  31. Yildirim C, Goksu S, Kocoglu H, et al. Perimortem cesarean delivery following severe maternal penetrating injury. Yonsei Med J. 2004; 45(3): 561-563.
  32. Guven S, Yazar A, Yakut K, et al. Postmortem cesarean: report of our successful neonatal outcomes after severe trauma during pregnancy and review of the literature. J Matern Fetal Neonatal Med. 2012; 25: 1102-1104.
  33. Mete-Ural Ü. Postmortem Cesarean Section: A Case Report. J Clin Anal Med. 2013; 4(4): 321-323.
  34. Smith GE. Postmortem caesarean section. A case report.
  35. Woods M. Prehospital Perimortem Caesarean Section – A Survivor. Prehosp. Emerg. Care 2020; 24(4): 595-599.
  36. Meza-Félix E, Betancourt-Vázquez M, Moncada-Moreno E, et al. Cesárea perimortem por trauma penetrante por proyectil de arma de fuego con supervivencia fetal. Reporte de un caso. Rev. Fac. Med. 2018; 61: 24-28.
  37. Watt AH. Successful postmortem caesarean section following maternal intracranial haemorrhage. Scott Med J. 1985; 30(4): 234.
  38. Awwad JT, Azar GB, Aouad AT, et al. Postmortem cesarean section following maternal blast injury: case report. J Trauma. 1994; 36(2): 260-261.  
  39. Kazandi M, Mgoyi L, Gundem G, et al. Post-mortem Caesarean section performed 30 minutes after maternal cardiopulmonary arrest. Aust N Z J Obstet Gynaecol. 2004; 44(4): 351-353.
  40. Matsubara S, Usui R, Watanabe T, et al. Perimortem cesarean section or perimortem cesarean supracervical hysterectomy? Arch Gynecol Obstet. 2013; 287(2): 389-390.
  41. González-Mesa E, Narbona I, Blasco M, Cohen I. Unfavorable course in pregnancy-associated thrombotic thrombocytopenic purpura necessitating a perimortem Cesarean section: a case report. J Med Case Rep. 2013;7:119.
  42. Lenz H, Stenseth LB, Meidell N, Heimdal HJ. Out-of-Hospital Perimortem Cesarean Delivery Performed in a Woman at 32 Weeks of Gestation: A Case Report. A A Case Rep. 2017; 8(4): 72-74.
  43. Lee CY, Kung SW. Perimortem caesarean section: A case report of an out-of-hospital arrest pregnant woman. World J Emerg Med. 2018;9(1):70-72.
  44. Wu SH, Li RS, Hwu YM. Live birth after perimortem cesarean delivery in a 36-year-old out-of-hospital cardiac arrest nulliparous woman. Taiwan J Obstet Gynecol. 2019; 58(1): 43-45.
About the Authors

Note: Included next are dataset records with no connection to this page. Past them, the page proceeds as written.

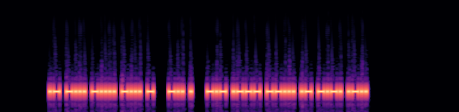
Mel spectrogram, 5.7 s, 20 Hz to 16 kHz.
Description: Morse code, heard as a keyed tone, about 46 wpm, 700 Hz. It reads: AB6BT DE KJ7ACL
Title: USA Callsign DE Callsign 45wpm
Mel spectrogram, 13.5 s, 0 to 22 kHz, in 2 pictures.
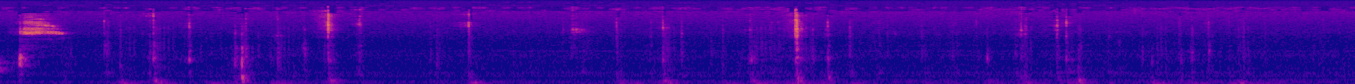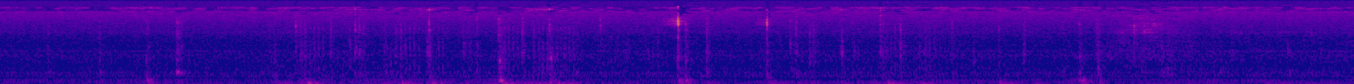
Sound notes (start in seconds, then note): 1.6 typing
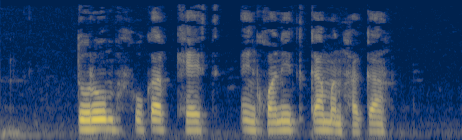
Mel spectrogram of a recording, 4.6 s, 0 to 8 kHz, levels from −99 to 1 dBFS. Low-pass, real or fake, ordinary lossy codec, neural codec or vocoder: 7.2 kHz; real; MP3, 48 kbps; none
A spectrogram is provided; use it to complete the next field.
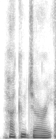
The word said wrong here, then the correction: Harajuku: Anyway. They go Harajuku? – Yeah, there you go. Harajuku, yeah. And they get up with the colorful outfits. – I'm saying it wrong, but... – But you got it right. You got it faster than I did.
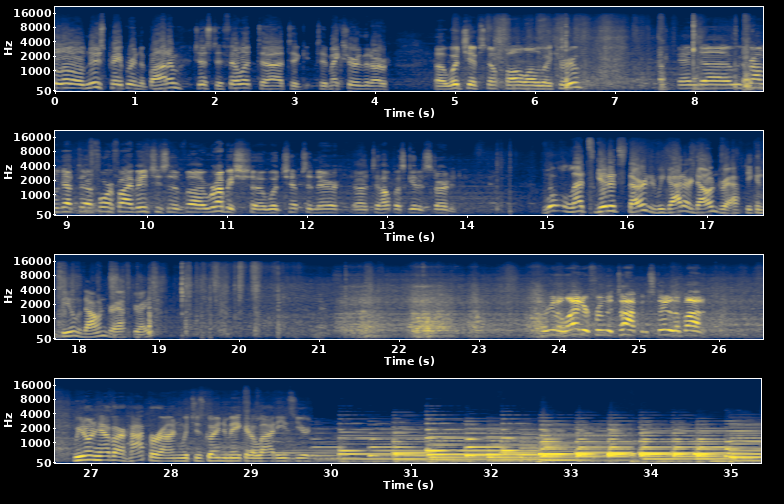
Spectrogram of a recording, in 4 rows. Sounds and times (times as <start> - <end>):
Speech: 0.0 - 4.2, 4.8 - 6.6, 7.8 - 19.0, 23.7 - 25.8, 26.8 - 29.8.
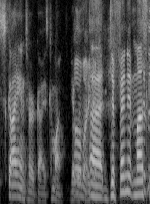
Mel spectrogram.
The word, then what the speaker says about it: scienter: scienter according to joe i say sienter since that's how i learned it the accent is on the uh it's a hard see it's sky inter guys come on defendant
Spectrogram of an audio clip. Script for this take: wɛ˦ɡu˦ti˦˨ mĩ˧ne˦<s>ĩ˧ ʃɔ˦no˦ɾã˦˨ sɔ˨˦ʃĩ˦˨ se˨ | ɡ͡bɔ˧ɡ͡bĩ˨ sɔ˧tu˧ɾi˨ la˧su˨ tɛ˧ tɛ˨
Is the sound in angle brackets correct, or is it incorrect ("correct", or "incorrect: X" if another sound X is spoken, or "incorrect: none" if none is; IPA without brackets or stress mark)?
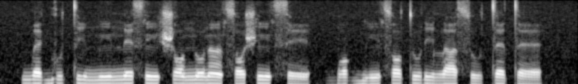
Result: correct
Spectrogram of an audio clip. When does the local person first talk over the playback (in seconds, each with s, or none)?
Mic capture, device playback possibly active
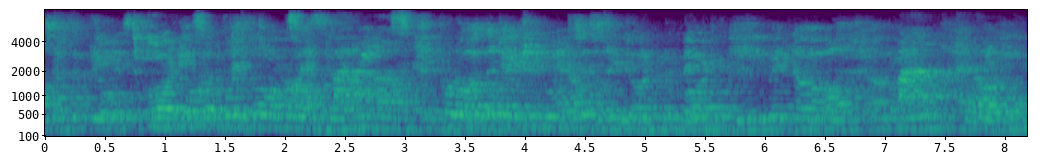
0.9 s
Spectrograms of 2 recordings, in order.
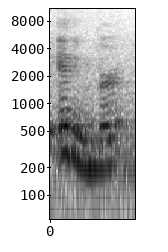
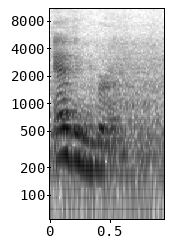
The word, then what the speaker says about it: Edinburgh: You hear people say Edinburgh, but it should be Edinburgh.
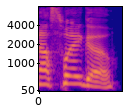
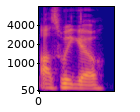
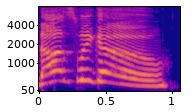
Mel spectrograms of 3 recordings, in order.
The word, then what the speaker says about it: Oswego: That's not how it's pronounced, but yeah. – It's not? – No. – How do you say it? – Oswego. – And Oswego. – Exactly.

María José Vargas Contreras – MD. Faculty of Medicine, Autonomous University of the State of Mexico, Toluca, Mexico.   

Mariana Guadalupe Pineda González – MD. Faculty of Medicine, Autonomous University of the State of Mexico, Toluca, Mexico.

Francisco Andrés Alcántara Reyes – MD. Faculty of Medicine, Autonomous University of the State of Mexico, Toluca, Mexico.

Fernando Yael Rodríguez Morales – Faculty of Medicine, Autonomous University of the State of Mexico, Toluca, México.
Hugo Mendieta Zerón – MD, PhD, FACP. Faculty of Medicine, Autonomous University of the State of Mexico and Maternal-Perinatal Hospital “Mónica Pretelini Sáenz”, Toluca, Mexico.


Received 17 December 2021, Accepted 18 February 2022


© 2022, Contreras M.J.V., González M.G.P., Reyes F.A.A., Morales F.Y.R., Zerón H.M.

© 2022, Saratov Medical Journal


Correspondence to Hugo M. Zerón. Autonomous University of the State of Mexico and “Mónica Pretelini Sáenz” Maternal-Perinatal Hospital, Paseo Tollocan Poniente 201, Universidad, 50010, Toluca, Mexico. E.mail: